The things that are folklore to many countries, are the norm in Saudi Arabia. Even an attempt to replace decapitation (due to the shortage of executioners) by shooting failed this year – the innovation did not strike root.
This difference with the generally accepted rules of law in the world causes certain difficulties. These began increasing in the last 8-10 years due to the current reform efforts of King Abdullah, who, without canceling the Sharia, began to conduct large-scale reforms in the country, designed to modernize it profoundly. About 140-150 thousand students went abroad, universities for women were established in the kingdom, they were even allowed to vote in the only elections held in the country – municipal ones (September 2011), in early 2013, they were allowed to enter the Shura Council (something like parliament), and to practice law, even to work in some areas (mainly as cashiers, saleswomen in lingerie departments, and at the reception desks in hotels and hospitals).
However, many problems remain “suspended”, and the “Arab Spring” apparently influenced the attitudes of the authorities and, primarily, of local clergy, that started resisting changes resolutely. Reformers’ attempts even to legislate permission for women to drive a car ran into a strong resistance from clerics this autumn. They believe that the best antidote against the instability that has seized the region is “strengthening of the foundations”, and the monarch who is more than ninety years old, cannot disregard them.
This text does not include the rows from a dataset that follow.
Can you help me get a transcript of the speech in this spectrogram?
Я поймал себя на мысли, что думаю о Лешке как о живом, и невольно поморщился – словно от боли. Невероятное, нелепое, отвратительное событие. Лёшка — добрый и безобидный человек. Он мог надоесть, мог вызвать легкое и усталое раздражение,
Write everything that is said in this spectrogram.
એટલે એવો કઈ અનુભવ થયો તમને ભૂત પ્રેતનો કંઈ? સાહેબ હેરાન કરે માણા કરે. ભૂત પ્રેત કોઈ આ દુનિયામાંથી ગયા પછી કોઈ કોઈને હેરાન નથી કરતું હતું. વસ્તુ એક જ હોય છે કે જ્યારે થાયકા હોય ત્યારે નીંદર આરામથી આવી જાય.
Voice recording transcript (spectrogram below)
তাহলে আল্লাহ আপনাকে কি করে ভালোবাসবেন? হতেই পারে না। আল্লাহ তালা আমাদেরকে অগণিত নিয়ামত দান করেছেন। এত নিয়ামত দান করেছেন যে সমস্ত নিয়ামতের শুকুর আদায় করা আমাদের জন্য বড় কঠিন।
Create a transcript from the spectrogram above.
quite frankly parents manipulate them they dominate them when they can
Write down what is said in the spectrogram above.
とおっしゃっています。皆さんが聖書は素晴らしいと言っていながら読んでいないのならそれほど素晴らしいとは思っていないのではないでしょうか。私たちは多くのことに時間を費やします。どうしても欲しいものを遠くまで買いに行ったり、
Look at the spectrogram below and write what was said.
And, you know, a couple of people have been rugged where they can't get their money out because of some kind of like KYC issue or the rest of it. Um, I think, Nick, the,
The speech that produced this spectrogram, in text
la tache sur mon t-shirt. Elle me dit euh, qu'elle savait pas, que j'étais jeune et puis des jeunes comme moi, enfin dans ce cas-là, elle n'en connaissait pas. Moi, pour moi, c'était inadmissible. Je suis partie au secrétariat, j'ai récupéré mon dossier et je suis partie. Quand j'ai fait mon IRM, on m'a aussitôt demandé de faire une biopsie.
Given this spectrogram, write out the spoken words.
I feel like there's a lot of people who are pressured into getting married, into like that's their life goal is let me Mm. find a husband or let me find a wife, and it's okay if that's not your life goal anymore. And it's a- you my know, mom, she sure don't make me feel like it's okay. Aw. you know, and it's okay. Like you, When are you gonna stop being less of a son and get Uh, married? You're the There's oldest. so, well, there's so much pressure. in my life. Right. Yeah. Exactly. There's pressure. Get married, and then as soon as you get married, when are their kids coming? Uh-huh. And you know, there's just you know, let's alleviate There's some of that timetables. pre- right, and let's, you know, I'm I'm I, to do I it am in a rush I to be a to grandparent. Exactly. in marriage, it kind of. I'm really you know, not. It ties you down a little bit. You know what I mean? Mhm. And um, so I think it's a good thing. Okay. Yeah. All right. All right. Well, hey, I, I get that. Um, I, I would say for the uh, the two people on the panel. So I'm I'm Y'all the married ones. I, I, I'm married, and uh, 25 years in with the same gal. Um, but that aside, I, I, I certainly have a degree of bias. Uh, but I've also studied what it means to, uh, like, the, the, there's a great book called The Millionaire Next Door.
Moreover, he is forced to make increasingly greater concessions to Ulemas, to proclaim “the sovereignty of the Islamic Ummah” and to warn against “interference into its internal affairs”, and even to call for building relations with the external (non-Muslim) world based not on the international law, but on the principle of “an eye for an eye”, or, as it is gently translated by politically correct interpreters, on the principle of “reciprocity”. This was shown in the King’s speech to pilgrims on October 16. The higher clergy goes even further, in fact calling for the creation of a military and political alliance of Islamic states. The embodiment of this direction was the discussion of establishing such a union within the CCASG (Cooperation Council for the Arab States of the Gulf) at its summit on December 10 this year in Kuwait, based on the initiative of King Abdullah in December (2011).
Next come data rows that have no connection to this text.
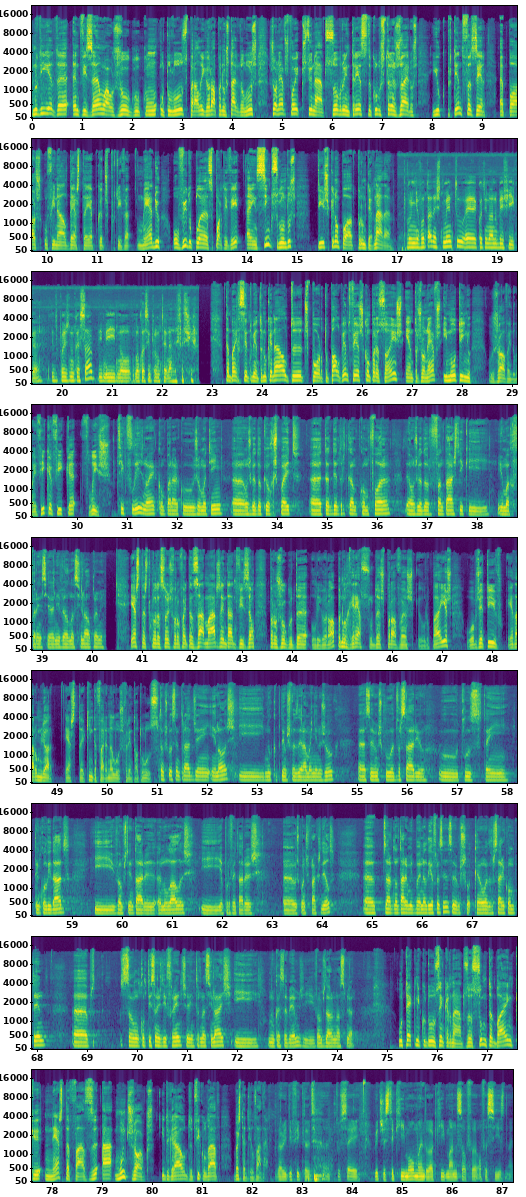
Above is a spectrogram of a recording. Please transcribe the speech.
No dia da antevisão ao jogo com o Toulouse para a Liga Europa no Estádio da Luz, João Neves foi questionado sobre o interesse de clubes estrangeiros e o que pretende fazer após o final desta época desportiva. O médio, ouvido pela Sport TV, em 5 segundos, diz que não pode prometer nada. A minha vontade neste momento é continuar no Benfica. E depois nunca sabe e não, não consigo prometer nada. Também recentemente no canal de Desporto, Paulo Bento fez comparações entre João Neves e Moutinho. O jovem do Benfica fica feliz. Fico feliz, não é? Comparar com o João Moutinho, ah, um jogador que eu respeito, ah, tanto dentro de campo como fora. É um jogador fantástico e uma referência a nível nacional para mim. Estas declarações foram feitas à margem da divisão para o jogo da Liga Europa, no regresso das provas europeias. O objetivo é dar o melhor esta quinta-feira na Luz, frente ao Toulouse. Estamos concentrados em, em, nós e no que podemos fazer amanhã no jogo. Uh, sabemos que o adversário, o Toulouse, tem, tem qualidade e vamos tentar eh, anulá-las e aproveitar as, uh, os pontos fracos deles. Uh, apesar de não estarem muito bem na Liga Francesa, sabemos que é um adversário competente. são competições diferentes, internacionais e nunca sabemos e vamos dar o nosso melhor. O técnico dos encarnados assume também que nesta fase há muitos jogos e de grau de dificuldade bastante elevada.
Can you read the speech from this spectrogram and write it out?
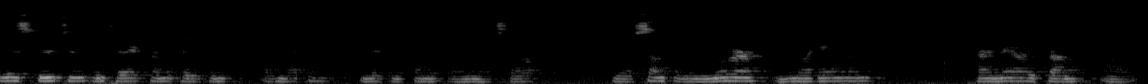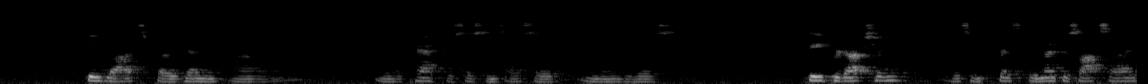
is due to enteric fermentation of methane emission from the animal itself. We have some from the manure and manure handling, primarily from uh, feedlots, but again, uh, you know, pasture systems also enter into this. Feed production, this is basically nitrous oxide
Obviously, the “Arab Revolutions” are leading the KSA closer and closer to a historical crossroads, when it will have to choose – either profound political changes that involve reformatting of the political system, including in the area of human rights, or the preservation of the absolute monarchy at the stage of homeostasis, by forming a belt of similar countries around it, which is becoming an increasingly costly task, both in terms of financial investments, including in the socio-economic sphere, and in terms of investments in ensuring country’s image in the international arena. A powerful flow of petrodollars allows it to follow the second path at present. However, how long will this last? I think we will soon find out.
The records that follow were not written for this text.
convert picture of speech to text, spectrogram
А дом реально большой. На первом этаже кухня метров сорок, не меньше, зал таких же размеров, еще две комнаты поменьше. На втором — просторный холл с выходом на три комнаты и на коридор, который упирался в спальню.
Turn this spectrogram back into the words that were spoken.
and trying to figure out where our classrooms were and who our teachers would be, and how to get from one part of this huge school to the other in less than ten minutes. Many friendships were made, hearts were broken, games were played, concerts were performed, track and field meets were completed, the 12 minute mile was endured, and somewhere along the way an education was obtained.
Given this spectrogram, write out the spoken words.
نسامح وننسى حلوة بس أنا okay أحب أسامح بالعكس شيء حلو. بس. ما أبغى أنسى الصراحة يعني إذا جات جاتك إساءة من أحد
Maxim Egorov, political observer of the Middle East, exclusively for the online magazine “New Eastern Outlook”.